DEERFIELD, ILL. — Do you know any seventh graders reading "Great Expectations"? If not, maybe you should. In his book, "The Educated Child," former Education Secretary William Bennett suggests the Charles Dickens novel be part of a seventh- and eighth-grade reading list. I referred to Mr. Bennett's list recently while helping my 12-year-old son choose a book.
"Great Expectations!?" Now that's expecting a lot, I thought. I remembered picking it up on my own in eighth grade. But would adolescents today read Dickens in their leisure time? Maybe Mr. Bennett's book, written seven years ago, had made an impression. I called a local librarian.
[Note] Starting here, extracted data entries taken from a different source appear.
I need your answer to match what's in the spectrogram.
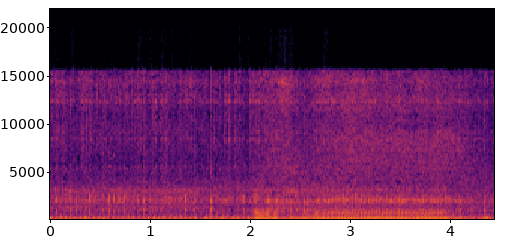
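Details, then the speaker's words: Yard Machines Y2510 two-stroke string trimmer after fuel line repair, warmed at half choke: buzzes then revs climb and hold with a slightly ragged top end; runs well but the carburetor needs a small top-end adjustment. "And it does need a little bit of adjusting. Not much. So you hear it's running good. It just needs a little on the top end."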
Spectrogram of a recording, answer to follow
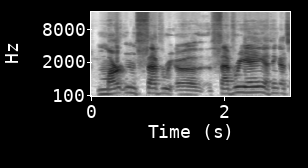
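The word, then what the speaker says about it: Fehérváry: Okay, Washington is saying Martin Fevrier. I think that's how you pronounce it. Fervari.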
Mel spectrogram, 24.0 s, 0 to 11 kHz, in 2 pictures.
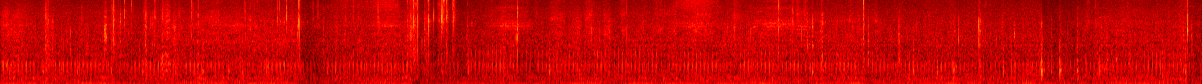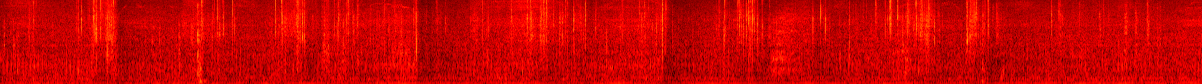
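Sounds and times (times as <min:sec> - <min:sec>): cat purring: 0:00.1 - 0:23.3.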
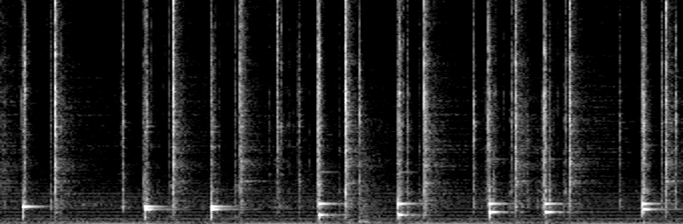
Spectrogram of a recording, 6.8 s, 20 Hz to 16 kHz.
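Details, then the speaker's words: Western Electric prototype 10-button 302-style push-button phone: about a dozen sharp button clicks, each with only a faint short beep. Keypad tone very weak; failed component or original behaviour unknown. "I will press the buttons and you will hear the tone. The tone is very weak, so we don't know the status of that, if there's a failed component in the phone or if this is how it operated in its day."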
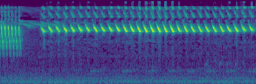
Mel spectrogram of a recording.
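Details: Bird chirping: a short buzzy burst, a pause, then a fast run of sharp high notes repeated about four times a second, loud and even over a faint low hum.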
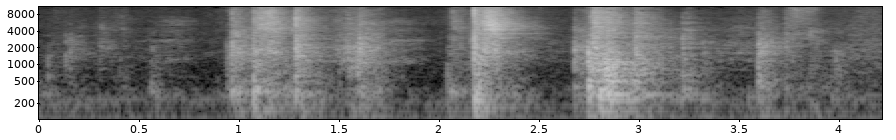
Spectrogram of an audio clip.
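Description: A run of thumps and scuffling from a man and a small boy sparring: about five sudden hits and bumps in under three seconds, starting about a second in.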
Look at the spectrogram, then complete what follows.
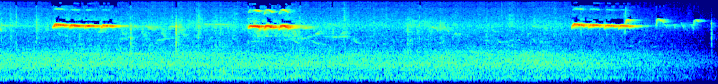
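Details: Long-tailed Tit of the Nordic woods, a highly social flocking bird, gives very high, thin, buzzy bursts: three short runs spaced a few seconds apart over a soft steady background hiss.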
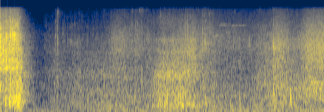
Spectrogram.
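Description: Velcro on a fabric shooting-rest bag's fill flap ripped open in a short, loud tear right at the start, then soft rustling of the fabric as the bag's opening is handled.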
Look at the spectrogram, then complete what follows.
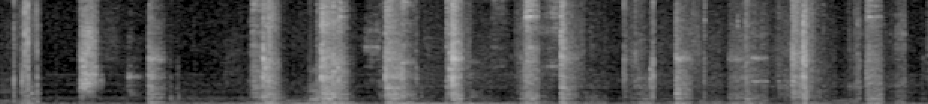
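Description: Hydraulic cab tilt hand pump being worked by its lever, giving a run of sharp, uneven clicks and ticks, about three a second, as the freshly filled system is pumped through.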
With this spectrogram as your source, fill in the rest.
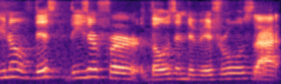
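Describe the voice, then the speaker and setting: A woman talks at a moderate pace with ordinary pitch variation. Room echo is audible around her voice. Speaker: tarot reader. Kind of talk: tarot reading. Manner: halting.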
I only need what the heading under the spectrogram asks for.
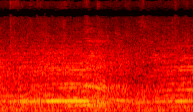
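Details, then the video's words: Frightened cattle coming down from a truck on a Saturday, giving a drawn-out low moo with a steady tone through most of the clip, over background noise. "SAPI NGAMUK KETAKUTAN TURUN DARI TRUK HARI SABTU"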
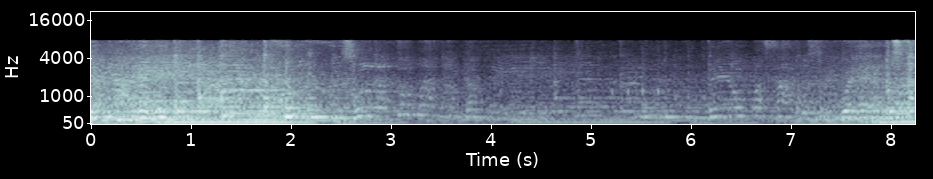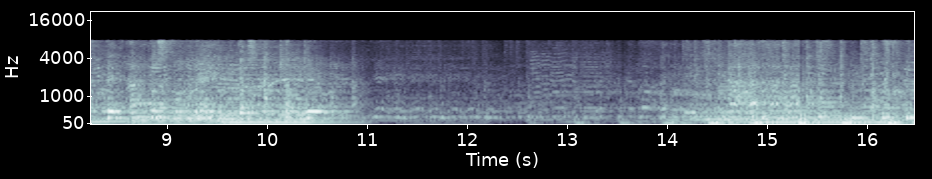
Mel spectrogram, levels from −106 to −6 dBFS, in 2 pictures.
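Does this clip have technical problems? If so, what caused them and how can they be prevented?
No, there's nothing here that sounds like a problem, and the way the top end stops around 8 kHz is simply what you'd expect from a G.722 call link.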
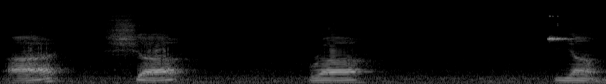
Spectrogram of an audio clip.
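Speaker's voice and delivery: "I, sha, ra, yum" each alone between long pauses, pitched low; syllable-by-syllable demo. Shown as a demonstration. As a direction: sound out "I, sha, ra, yum" slowly while writing. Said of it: "It's like this".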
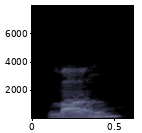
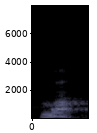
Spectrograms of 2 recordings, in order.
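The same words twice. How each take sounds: First: The pitch rises through the syllable. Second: The pitch dips low, then rises. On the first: "solamente está en tono dos y en tono tres" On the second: "solamente está en tono dos y en tono tres"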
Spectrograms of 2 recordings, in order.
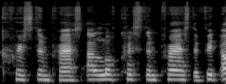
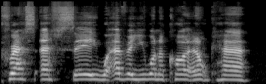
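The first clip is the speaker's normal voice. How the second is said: ordinary talk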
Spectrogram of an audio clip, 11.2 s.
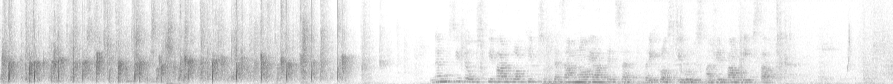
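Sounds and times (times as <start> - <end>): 
audience applause: 0.0 - 4.9
speech: 6.1 - 9.9.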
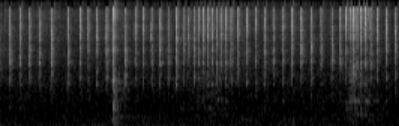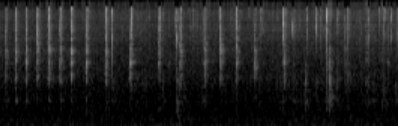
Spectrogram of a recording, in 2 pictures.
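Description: Light metallic ticks, roughly five or six a second, quiet otherwise: the chain clicks steadily as it turns, cause not found.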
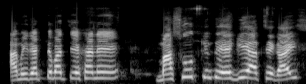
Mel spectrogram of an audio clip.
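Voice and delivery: building from lively to shouted commentary; booming prize announcer. Real, not acted. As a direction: call the finish like a sports announcer. Live race commentary building.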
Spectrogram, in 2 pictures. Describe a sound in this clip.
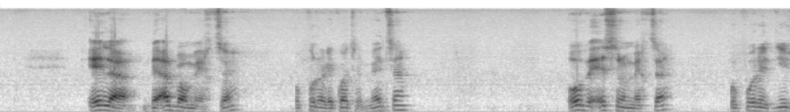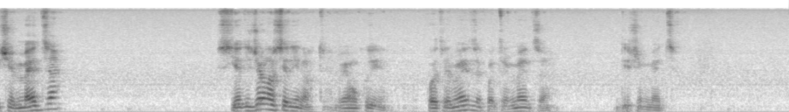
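An elderly man speaks calmly and clearly into a nearby microphone, pausing between phrases.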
No, she said, "Great Expectations" is not a hit.
Next I polled my neighbors' children. Seventh graders on my block weren't reading "Great Expectations." They weren't reading "A Tale of Two Cities," "David Copperfield," or the "Pickwick Papers" either.
"Classics are stupid," said one 13-year-old girl, whose desperate mother had tried paying her to read Louisa May Alcott's "Little Women." "I'd have to buy my son 17 North Face jackets before he'd look at a classic," said another mother.
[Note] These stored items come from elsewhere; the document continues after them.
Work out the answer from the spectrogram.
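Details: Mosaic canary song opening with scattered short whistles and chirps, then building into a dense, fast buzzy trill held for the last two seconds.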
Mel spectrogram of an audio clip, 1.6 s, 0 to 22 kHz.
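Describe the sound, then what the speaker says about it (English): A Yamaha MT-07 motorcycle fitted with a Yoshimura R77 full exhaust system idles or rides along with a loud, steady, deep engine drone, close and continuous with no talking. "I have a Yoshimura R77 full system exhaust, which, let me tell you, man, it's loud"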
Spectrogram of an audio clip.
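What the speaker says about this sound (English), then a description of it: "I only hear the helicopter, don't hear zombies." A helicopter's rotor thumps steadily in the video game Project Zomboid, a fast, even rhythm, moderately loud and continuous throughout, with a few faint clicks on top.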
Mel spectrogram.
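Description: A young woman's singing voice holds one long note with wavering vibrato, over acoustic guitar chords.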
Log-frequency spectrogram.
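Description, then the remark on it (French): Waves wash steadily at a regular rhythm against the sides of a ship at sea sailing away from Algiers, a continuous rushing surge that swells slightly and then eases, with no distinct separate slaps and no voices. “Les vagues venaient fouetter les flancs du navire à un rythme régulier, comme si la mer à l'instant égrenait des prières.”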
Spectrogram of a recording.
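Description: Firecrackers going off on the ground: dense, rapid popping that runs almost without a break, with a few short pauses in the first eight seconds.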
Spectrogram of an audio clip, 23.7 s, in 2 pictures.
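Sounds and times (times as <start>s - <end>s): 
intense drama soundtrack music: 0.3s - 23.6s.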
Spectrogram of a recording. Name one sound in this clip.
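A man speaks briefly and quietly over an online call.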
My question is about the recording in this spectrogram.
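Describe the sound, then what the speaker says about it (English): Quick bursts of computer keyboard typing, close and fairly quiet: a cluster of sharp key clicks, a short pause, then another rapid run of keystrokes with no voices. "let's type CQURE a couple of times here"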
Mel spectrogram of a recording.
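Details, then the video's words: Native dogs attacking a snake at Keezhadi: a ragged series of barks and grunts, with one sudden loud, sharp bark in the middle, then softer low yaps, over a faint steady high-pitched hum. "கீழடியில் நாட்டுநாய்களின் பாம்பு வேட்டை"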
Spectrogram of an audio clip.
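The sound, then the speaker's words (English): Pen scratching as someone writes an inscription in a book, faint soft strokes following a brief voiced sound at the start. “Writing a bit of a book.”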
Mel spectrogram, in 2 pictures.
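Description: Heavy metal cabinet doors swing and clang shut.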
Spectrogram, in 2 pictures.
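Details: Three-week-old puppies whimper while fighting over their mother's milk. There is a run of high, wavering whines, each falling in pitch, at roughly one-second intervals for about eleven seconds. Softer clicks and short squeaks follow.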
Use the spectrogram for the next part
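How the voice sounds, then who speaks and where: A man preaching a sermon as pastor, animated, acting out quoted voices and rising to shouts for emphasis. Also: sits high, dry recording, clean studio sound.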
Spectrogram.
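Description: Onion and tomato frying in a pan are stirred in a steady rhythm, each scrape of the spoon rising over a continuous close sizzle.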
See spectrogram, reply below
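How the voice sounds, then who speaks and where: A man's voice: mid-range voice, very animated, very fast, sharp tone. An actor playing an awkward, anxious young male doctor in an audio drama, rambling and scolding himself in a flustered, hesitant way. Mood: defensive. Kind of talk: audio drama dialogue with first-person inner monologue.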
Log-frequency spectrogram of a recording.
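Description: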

Why did Bennett's recommendation seem so far-fetched? Yes, television, iPods, and computer games interfere with reading, but was that the only explanation? Maybe the Dickens novel was simply too hard to find. I wanted an answer.
First, I visited the children's section of the library. The books displayed most prominently in the center of the room addressed contemporary social issues such as anorexia, homelessness, divorce, and poverty. I finally found some by Dickens tucked away toward the back of the room.
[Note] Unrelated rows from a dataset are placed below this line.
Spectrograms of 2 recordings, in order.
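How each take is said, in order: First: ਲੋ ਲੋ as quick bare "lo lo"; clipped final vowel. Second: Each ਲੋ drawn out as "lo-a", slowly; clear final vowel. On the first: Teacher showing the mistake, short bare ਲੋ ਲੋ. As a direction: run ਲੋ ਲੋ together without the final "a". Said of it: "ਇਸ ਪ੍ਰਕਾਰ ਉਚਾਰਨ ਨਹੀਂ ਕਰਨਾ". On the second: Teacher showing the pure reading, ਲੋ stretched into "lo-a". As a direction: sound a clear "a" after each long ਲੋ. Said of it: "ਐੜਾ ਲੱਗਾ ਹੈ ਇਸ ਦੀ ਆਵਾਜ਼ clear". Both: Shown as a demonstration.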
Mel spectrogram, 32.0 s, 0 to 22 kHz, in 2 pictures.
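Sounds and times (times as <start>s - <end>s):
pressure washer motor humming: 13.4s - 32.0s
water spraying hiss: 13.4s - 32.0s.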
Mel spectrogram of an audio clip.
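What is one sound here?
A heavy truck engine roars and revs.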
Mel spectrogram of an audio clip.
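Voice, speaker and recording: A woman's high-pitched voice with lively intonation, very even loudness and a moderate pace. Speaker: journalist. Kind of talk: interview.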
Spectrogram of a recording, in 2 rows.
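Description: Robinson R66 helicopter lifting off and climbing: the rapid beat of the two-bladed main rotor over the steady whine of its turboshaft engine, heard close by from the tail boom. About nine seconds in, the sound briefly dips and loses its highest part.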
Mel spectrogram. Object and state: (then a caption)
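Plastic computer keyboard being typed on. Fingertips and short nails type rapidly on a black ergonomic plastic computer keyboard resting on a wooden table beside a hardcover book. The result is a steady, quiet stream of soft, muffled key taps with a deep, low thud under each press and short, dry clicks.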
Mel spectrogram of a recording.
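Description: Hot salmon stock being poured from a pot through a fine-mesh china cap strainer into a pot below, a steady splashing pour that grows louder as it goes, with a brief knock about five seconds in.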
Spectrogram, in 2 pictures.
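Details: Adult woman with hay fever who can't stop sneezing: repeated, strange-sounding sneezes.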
I left the library and wandered over to the local bookstore. While I relaxed with a book by the 19th-century essayist Thomas De Quincey, a middle-aged woman entered and asked a saleswoman for a book recommendation.
"Do you want chick lit, a page-turner, or a romance?" the saleswoman asked. Oh, how I wish she had asked, "Do you want Charles Dickens, Emily Brontë, or the latest translation of 'The Iliad'?" I felt as though I were at Wal-Mart instead of the bookstore, and that prompted me to wonder what other adults were reading. I asked around at the bookstore's cafe. Nobody had read Dickens since college and even then it was a chore. "I hated all that detail," one woman complained.
Then I scoped out the bookstore's teen section. Risqué images graced the covers of books with titles such as "Skinny Dipping" (second in the "Au Pairs" series) and "Gossip Girl." For boys, there were paperbacks that looked more like computer games than books – glossy covers depicting space ships and intergalactic battles.
"It's all teen trash," said the mom who had tried bribing her daughter to read "Little Women." "I might as well buy her a 'Harlequin Romance.' " How could the little black and white sketches of chubby men smoking pipes that appear in the older editions of Dickens compete with sexy girls romping on beaches?
"The answer is obvious," said a local father of two high school girls. "Teachers don't read Dickens, so they don't assign him." And sure enough, I looked at my son's past summer reading list and Dickens wasn't there. Neither were Mark Twain, Robert Louis Stevenson, or Stephen Crane. It seemed clear: For students in junior high, Dickens doesn't exist – not in book groups, not in schools, not at the library, and not at home. "Bah, humbug," I growled, and went off on a search for Mark Twain.
Parents, start a revolution! Unplug all electronic gadgets and get your children reading great books again. Here are a few tips:
• If "Great Expectations" seems too difficult, read the first few chapters aloud. Ask your child to read the rest.
• Ask your child to read at least 75 pages before giving up.
• Listen to classics on tape.
• Ask librarians to make the classics more visible to children.
• Start a children's book group. Gather a few children together. Meet at a local bookstore. The discussion doesn't need to be long – 10 minutes will do.
• Get in touch with the Great Books Foundation, which offers a list of age-appropriate books and instructions for guiding discussions.
Together, we can save Dickens – and others like him – from extinction!
• Janine Wood is a homemaker and writer.